Science in a democracy

Nurse avoided pronouncing on the question of who should have the final say on future directions of science – citizens through their elected government or scientists themselves through self-government?

When we have been unhappy is not so much when society and politicians would make decisions that are based on the scientific evidence and then make the best decision (because society needs to have its impact); it’s when they try to ignore the science or actually even distort the science to defend a certain ideological position.

According to Nurse, if policy-makers listen to the scientists and if society is well-informed on the facts, then no problem shall arise. Problems in science may only come from the politicisation of science, i.e. from impure fact.

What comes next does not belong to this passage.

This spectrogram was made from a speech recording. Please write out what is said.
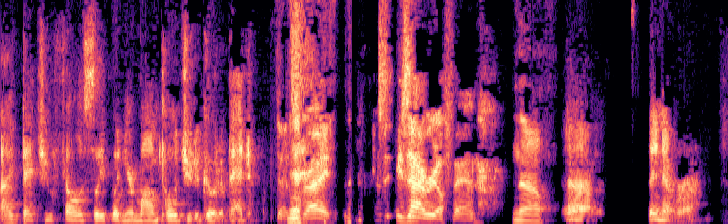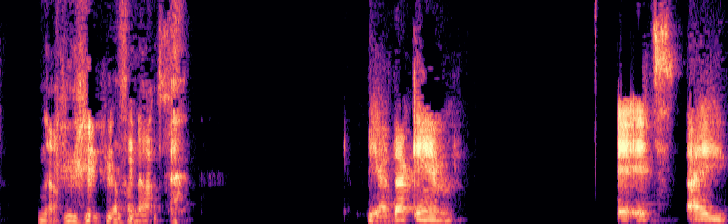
I bet you fell asleep when your mom told you to go to bed. That's right. He's- He's not a real fan. no, Uh, they never are. no, definitely not. Yeah, that game. It's I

Challenged after his naive deficit-model answer to explain the growing distance between the scientific community and large sections of the public on topics such as human embryonic stem cell research, evolutionary biology, and climate change, Nurse chose again not to address the question of the legitimacy and accountability of scientific research in a democratic society.

Federal research is surely funded “by the people” and performed “for the people”, but Nurse struggled to explain how science could have any legitimacy “of the people” despite being rejected on philosophical, religious, or political grounds, Nurse had to resort to an eclectic bunch of justifications:

a) on stem cell research: there is a opinion-poll majority in favour of it (implying that the scientific community and “the people” should have the last say on which research should go ahead, until the government changes)

b) on climate change: the government is manipulating the fact and public opinion (implying that the scientific community alone should have the last say on which research should go ahead, until the government or the “people” come to reckoning)

c) on evolutionary theory: “what it means is that science education is failing in our school and public engagement with the media and so on is also failing” (implying that the scientific community alone should decide which research should go ahead, because society “is failing” science)

In other words, publicly-funded science is legitimate and democratic as long as the scientific community gets its way. For, Nurse argues, what counts for science in a democracy is not to come to precautionary, consensual, or widely-endorsed conclusions, but to reach the correct decisions, where the meter of correctness is held by the scientific community and handed down to the lay public:

we need to have a very good dialogue between science and scientists, and the public and society because so many decisions that we have to make in the modern world depend on science and technology. And if the public cannot get properly engaged with science and if scientists cannot help them with that, we are going to make incorrect decisions.

Nurse’s discourse is entirely formulated on the opposition between objective facts and ignorance of science, between scientific purity and political irrationality. Apparently, the solution to the culture war shouldn’t require much more than getting ourselves properly engaged and accepting scientists’ help.

Sir Nurse admitted: “at my low points I contemplated other alternative careers including study of the philosophy or sociology of science”. Nevertheless, as former head of the Science in Society programme at the Royal Society, he should know better.

The economic crisis and eventual cuts in government spending seem to me to create great opportunities for people who are willing to think creatively about science policy – redefining expectations and function of science funding, introducing meaningful science-citizenry engagement, rethinking the relation between politics and science. Hopefully STS graduands facing the possibility of having a lot of spare times in their hands might give it some thought as a career option.

(The graphs come from Mowery, D. C. and Rosenberg, N. 1989. Technology and the Pursuit of Economic Growth. Cambridge: CUP)